I’ve always thought of the Convergence event as DC Comics releasing a live version of a greatest hits album; these are all the old favorites, but played by the artists as they are today. Greatest Hits albums have always seemed more like a gateway for would-be or casual fans, as any old die-hard is going to own the entire back catalog. When it comes to Shazam #1 – I just might be the casual fan that writer Jeff Parker (Aquaman) and artist Evan “Doc” Shaner (Flash Gordon) were trying to reel in. The whole first issue feels like a pilot for Bad Robot’s version of The Hardy Boys. It’s a fun serial with a large over arching sci-fi mystery. Any needed exposition explaining the state of Fawcett City (see the staffer above) is taken care of in the form of character development in the first 5-pages, featuring a very proactive Billy Batson dealing with social unrest at an town square meeting. From there on out Billy, Freddy, and Mary go out on an adventure worthy of a Alfred Hitchcock Presents The Three Investigators book if that series also included the fun, pulp elements of 1950’s science fiction. What makes this issue soar is that even being “Marvel-less” doesn’t stop the trio from being brave. Also, all the cheesy dialogue and dated sci-fi tropes work well in a book that sees this world mostly through a child’s eyes. By the time the Marvels do finally appear, it’s just icing on the cake.
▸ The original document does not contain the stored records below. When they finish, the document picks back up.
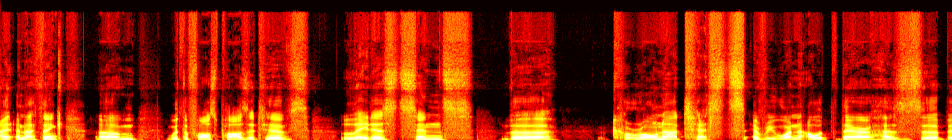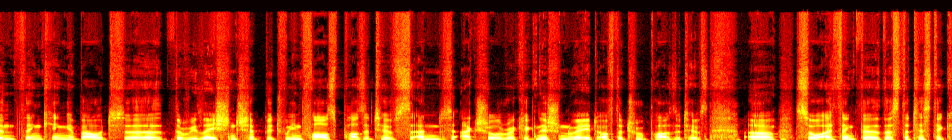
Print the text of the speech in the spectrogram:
I, and I think um, with the false positives, latest since the corona tests, everyone out there has uh, been thinking about uh, the relationship between false positives and actual recognition rate of the true positives. Uh, so I think the, the statistic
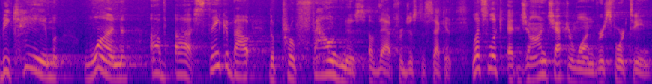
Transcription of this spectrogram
became one of us. Think about the profoundness of that for just a second. Let's look at John chapter 1, verse 14.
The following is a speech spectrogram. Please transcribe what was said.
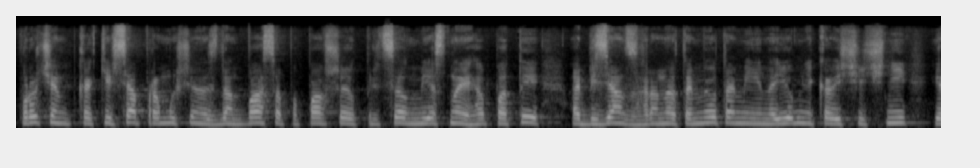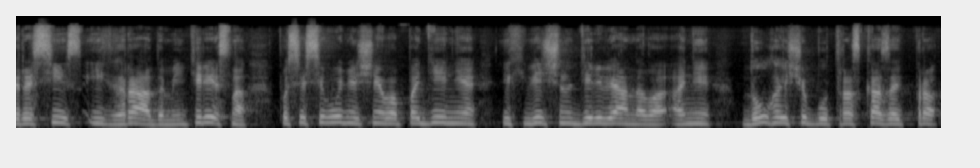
Впрочем, как и вся промышленность Донбасса, попавшая в прицел местной гопоты, обезьян с гранатометами и наемников из Чечни и России с их градами. Интересно, после сегодняшнего падения их вечно деревянного, они долго еще будут рассказывать про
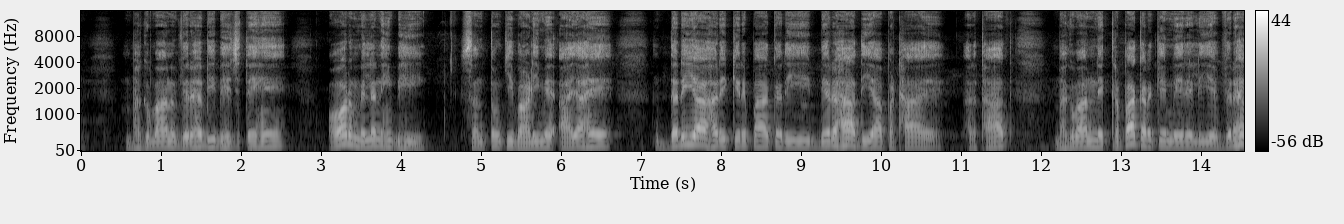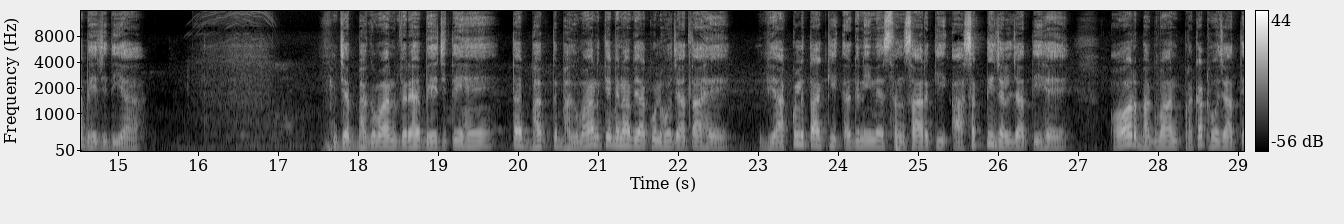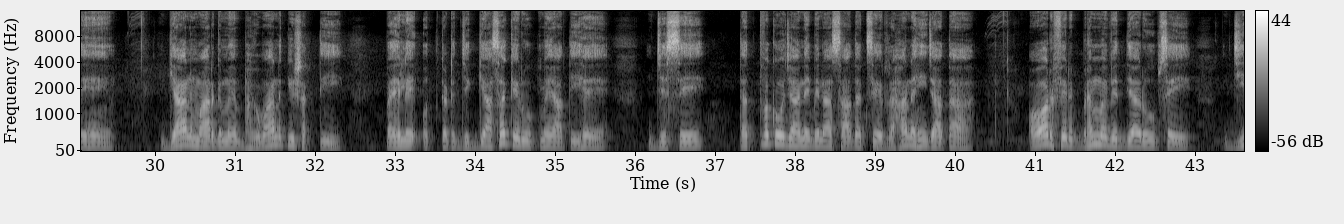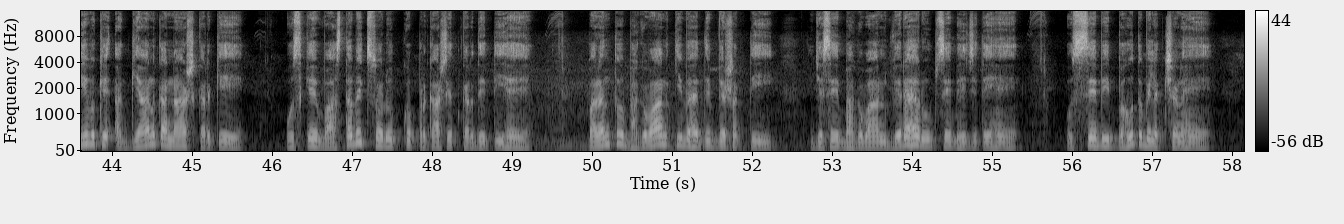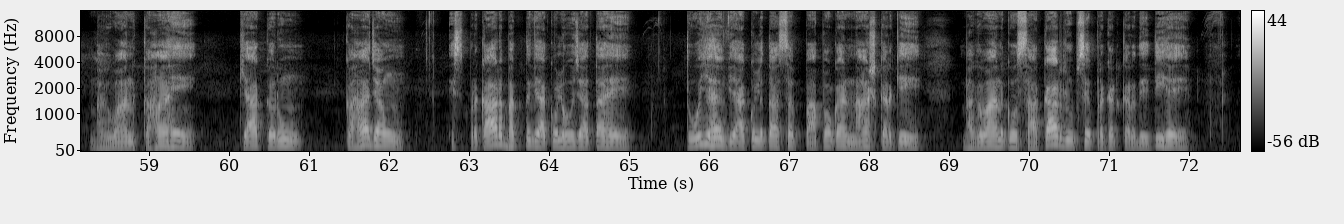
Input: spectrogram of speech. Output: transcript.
भगवान विरह भी भेजते हैं और मिलन ही भी। संतों की वाणी में आया है दरिया हरि कृपा करी, बिरहा दिया पठाए। अर्थात, भगवान ने कृपा करके मेरे लिए विरह भेज दिया। जब भगवान विरह भेजते हैं, तब भक्त भगवान के बिना व्याकुल हो जाता है। व्याकुलता की अग्नि में संसार की आसक्ति जल जाती है और भगवान प्रकट हो जाते हैं। ज्ञान मार्ग में भगवान की शक्ति पहले उत्कट जिज्ञासा के रूप में आती है, जिससे तत्व को जाने बिना साधक से रहा नहीं जाता और फिर ब्रह्म विद्या रूप से जीव के अज्ञान का नाश करके उसके वास्तविक स्वरूप को प्रकाशित कर देती है। परंतु भगवान की वह दिव्य शक्ति, जिसे भगवान विरह रूप से भेजते हैं, उससे भी बहुत विलक्षण है। भगवान कहाँ हैं? क्या करूँ? कहाँ जाऊँ? इस प्रकार भक्त व्याकुल हो जाता है। तो यह व्याकुलता सब पापों का नाश करके भगवान को साकार रूप से प्रकट कर देती है।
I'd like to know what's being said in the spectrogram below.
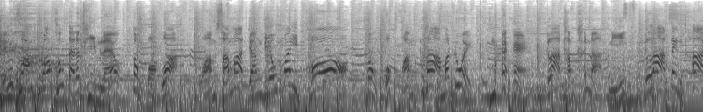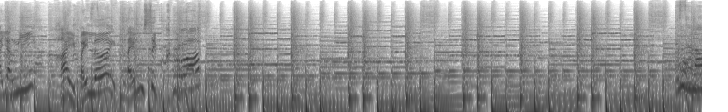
เห็นความพร้อมของแต่ละทีมแล้ว ต้องบอกว่าความสามารถอย่างเดียวไม่พอ ต้องพกความกล้ามาด้วยแม่กล้าทำขนาดนี้ กล้าเต้นท่าอย่างนี้ ให้ไปเลยเต็มสิบครับกลุ่มเรา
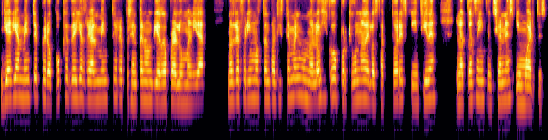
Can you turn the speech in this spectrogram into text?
diariamente, pero pocas de ellas realmente representan un riesgo para la humanidad. Nos referimos tanto al sistema inmunológico porque uno de los factores que inciden en la tasa de infecciones y muertes.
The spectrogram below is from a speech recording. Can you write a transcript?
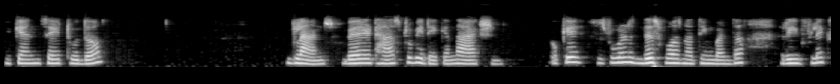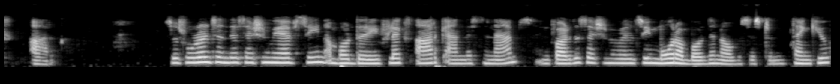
you can say to the glands where it has to be taken the action. Okay so students this was nothing but the reflex arc. So students in this session we have seen about the reflex arc and the synapse. In further session we will see more about the nervous system. Thank you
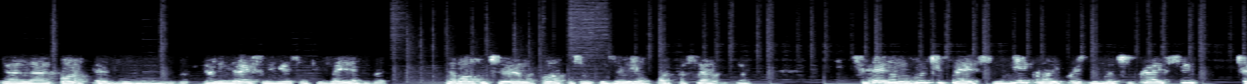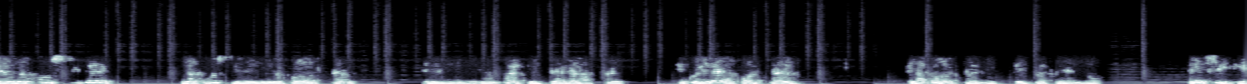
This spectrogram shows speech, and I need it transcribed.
dalla porta dall'ingresso di via Sant'Isaia, dove una volta c'era la porta Sant'Isaia o porta Santa, si vedono due cipressi, dietro di questi due cipressi c'è una cuspide, la cuspide di una porta, di una parte interrata, e quella è la porta, è la porta del fratello. Pensi che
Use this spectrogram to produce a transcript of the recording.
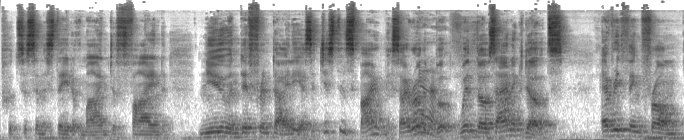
puts us in a state of mind to find new and different ideas. It just inspired me. So I wrote yeah. a book with those anecdotes, everything from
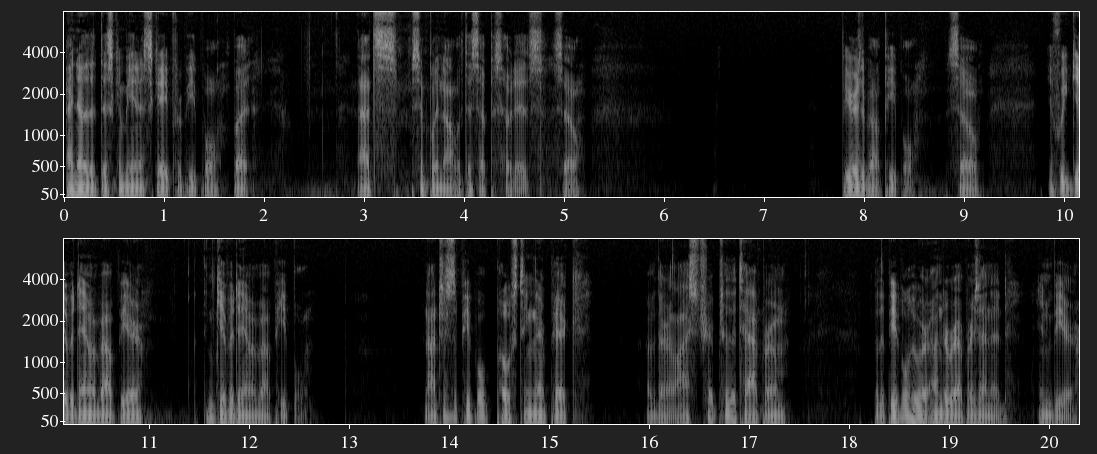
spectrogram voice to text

If Convergence: Shazam #1 was an old-school kid-detective serial, then Infinity Inc. #1 is a modern day, CW-type sci-fi drama. The aspiring JSA junior heroes have mostly all moved on with their lives in Metropolis under the dome, but have stuck together as a group. Half the issue travels throughout the city, finding the different Infinity Inc. members dealing with their loss of powers in different ways. Writer Jerry Ordway (The Power of Shazam!), with visual help from Ben Caldwell (Wednesday Comics: Wonder Woman), focuses the personal drama around Alan Scott’s daughter Jennie for the first ten pages, and while it isn’t too particularly deep – it services a little bit of exposition for anyone new to Infinity Inc. (having Google and Wikipedia handy is still highly recommended). When the dome’s barriers drop halfway through the issue, all of the interpersonal setup really ratchets up the stakes when Infinity Inc. decides to strike their opposing city first. If you love devastating cliffhangers, the rest of the book is definitely for you. SHAZAM! = 4.5/5 Kid Detectives; II = 3.25/5 Super-Kids.